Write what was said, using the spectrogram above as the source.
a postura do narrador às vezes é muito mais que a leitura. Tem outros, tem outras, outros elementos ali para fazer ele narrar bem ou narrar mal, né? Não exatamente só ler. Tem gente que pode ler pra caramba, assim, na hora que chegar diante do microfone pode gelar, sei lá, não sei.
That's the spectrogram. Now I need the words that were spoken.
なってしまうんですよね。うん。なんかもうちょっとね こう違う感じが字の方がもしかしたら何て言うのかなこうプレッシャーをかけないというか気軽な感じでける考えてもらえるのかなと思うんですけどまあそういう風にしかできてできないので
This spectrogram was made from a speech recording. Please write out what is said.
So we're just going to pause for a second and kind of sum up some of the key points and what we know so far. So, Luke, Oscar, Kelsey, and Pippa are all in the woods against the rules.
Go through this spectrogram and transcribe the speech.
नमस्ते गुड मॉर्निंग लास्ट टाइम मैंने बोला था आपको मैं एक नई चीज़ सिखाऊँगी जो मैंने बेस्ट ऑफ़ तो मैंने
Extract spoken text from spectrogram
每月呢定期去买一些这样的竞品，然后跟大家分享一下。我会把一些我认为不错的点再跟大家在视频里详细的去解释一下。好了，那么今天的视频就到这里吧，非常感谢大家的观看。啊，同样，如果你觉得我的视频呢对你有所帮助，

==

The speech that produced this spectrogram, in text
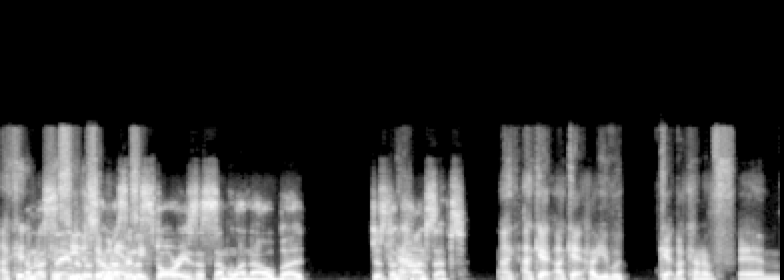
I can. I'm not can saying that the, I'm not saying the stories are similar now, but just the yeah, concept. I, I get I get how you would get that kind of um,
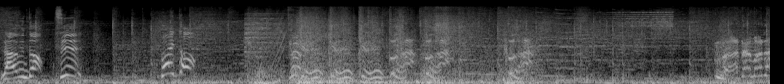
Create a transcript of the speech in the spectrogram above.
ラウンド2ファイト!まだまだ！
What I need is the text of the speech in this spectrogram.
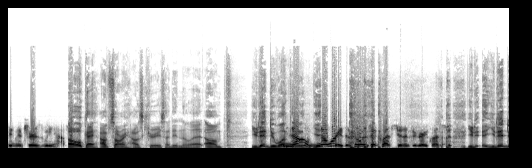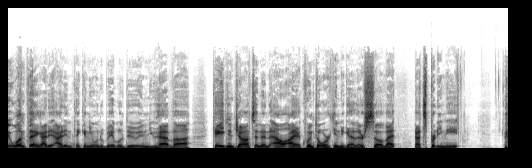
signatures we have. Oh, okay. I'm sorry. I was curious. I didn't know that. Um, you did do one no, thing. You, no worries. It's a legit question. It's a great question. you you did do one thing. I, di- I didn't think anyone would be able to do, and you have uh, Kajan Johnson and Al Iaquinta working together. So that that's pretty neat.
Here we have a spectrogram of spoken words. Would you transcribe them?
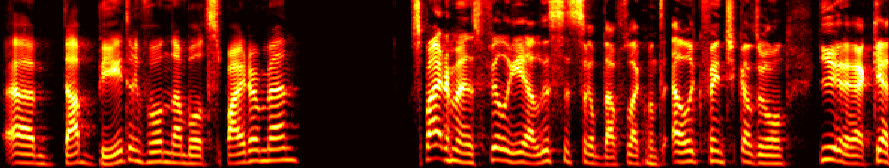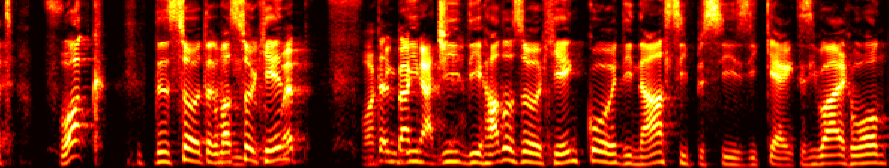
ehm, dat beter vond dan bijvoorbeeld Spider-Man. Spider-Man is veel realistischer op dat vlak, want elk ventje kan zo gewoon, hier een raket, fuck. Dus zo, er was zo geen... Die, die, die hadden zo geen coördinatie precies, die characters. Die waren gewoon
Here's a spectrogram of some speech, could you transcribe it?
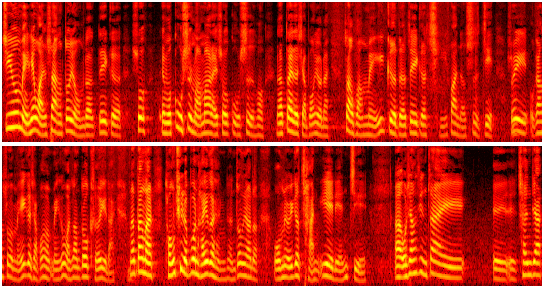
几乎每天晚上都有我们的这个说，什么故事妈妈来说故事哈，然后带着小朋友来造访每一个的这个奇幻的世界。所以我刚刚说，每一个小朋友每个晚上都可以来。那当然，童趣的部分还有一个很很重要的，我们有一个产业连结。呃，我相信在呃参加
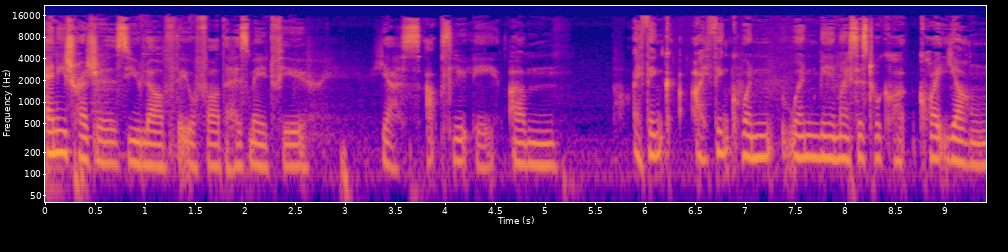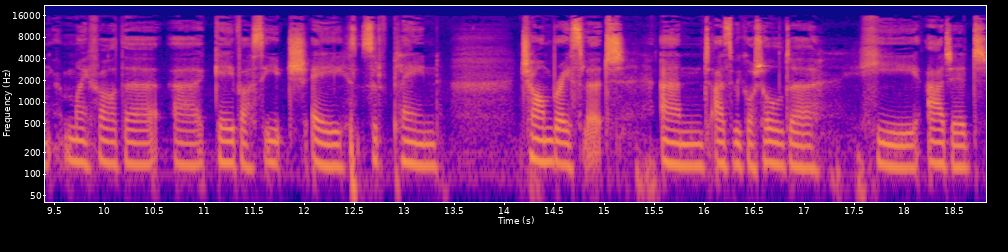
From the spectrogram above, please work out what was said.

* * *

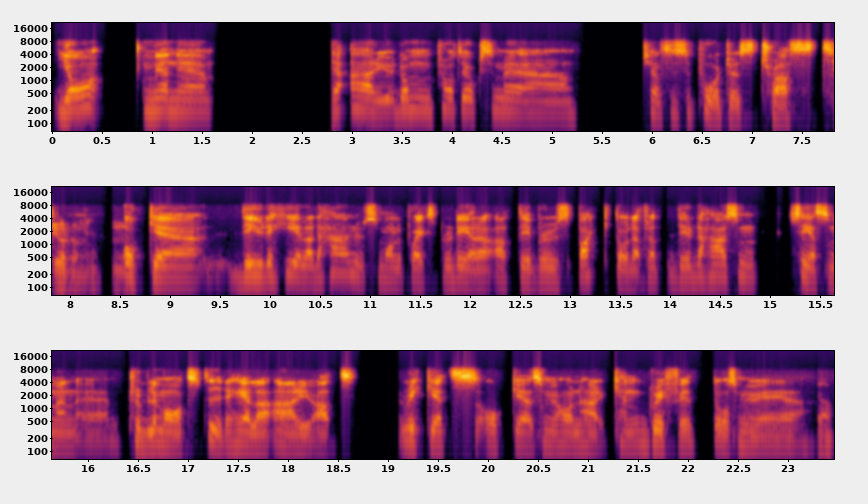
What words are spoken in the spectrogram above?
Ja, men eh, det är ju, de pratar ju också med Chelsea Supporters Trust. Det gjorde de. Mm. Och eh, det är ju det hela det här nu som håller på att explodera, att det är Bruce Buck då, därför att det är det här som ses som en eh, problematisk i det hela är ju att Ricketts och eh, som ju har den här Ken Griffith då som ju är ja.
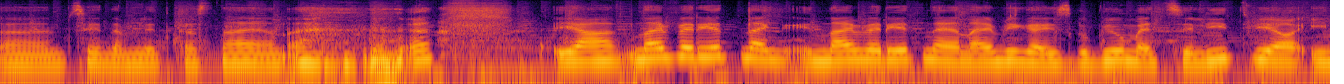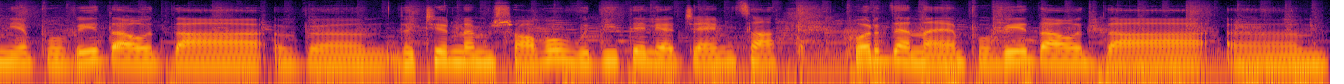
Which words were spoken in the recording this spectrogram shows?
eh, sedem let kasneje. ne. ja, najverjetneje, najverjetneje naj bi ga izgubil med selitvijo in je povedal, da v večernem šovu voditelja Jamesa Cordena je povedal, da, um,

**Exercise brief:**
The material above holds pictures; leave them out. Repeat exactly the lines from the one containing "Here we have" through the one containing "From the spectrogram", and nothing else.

**Result of the exercise:**
Here we have a spectrogram of spoken words. Would you transcribe them?
ehm, dat beter vond dan bijvoorbeeld Spider-Man. Spider-Man is veel realistischer op dat vlak, want elk ventje kan zo gewoon, hier een raket, fuck. Dus zo, er was zo geen... Die, die, die hadden zo geen coördinatie precies, die characters. Die waren gewoon
Here's a spectrogram of some speech, could you transcribe it?
几乎每天晚上都有我们的这个说，什么故事妈妈来说故事哈，然后带着小朋友来造访每一个的这个奇幻的世界。所以我刚刚说，每一个小朋友每个晚上都可以来。那当然，童趣的部分还有一个很很重要的，我们有一个产业连结。呃，我相信在呃参加
From the spectrogram above, please work out what was said.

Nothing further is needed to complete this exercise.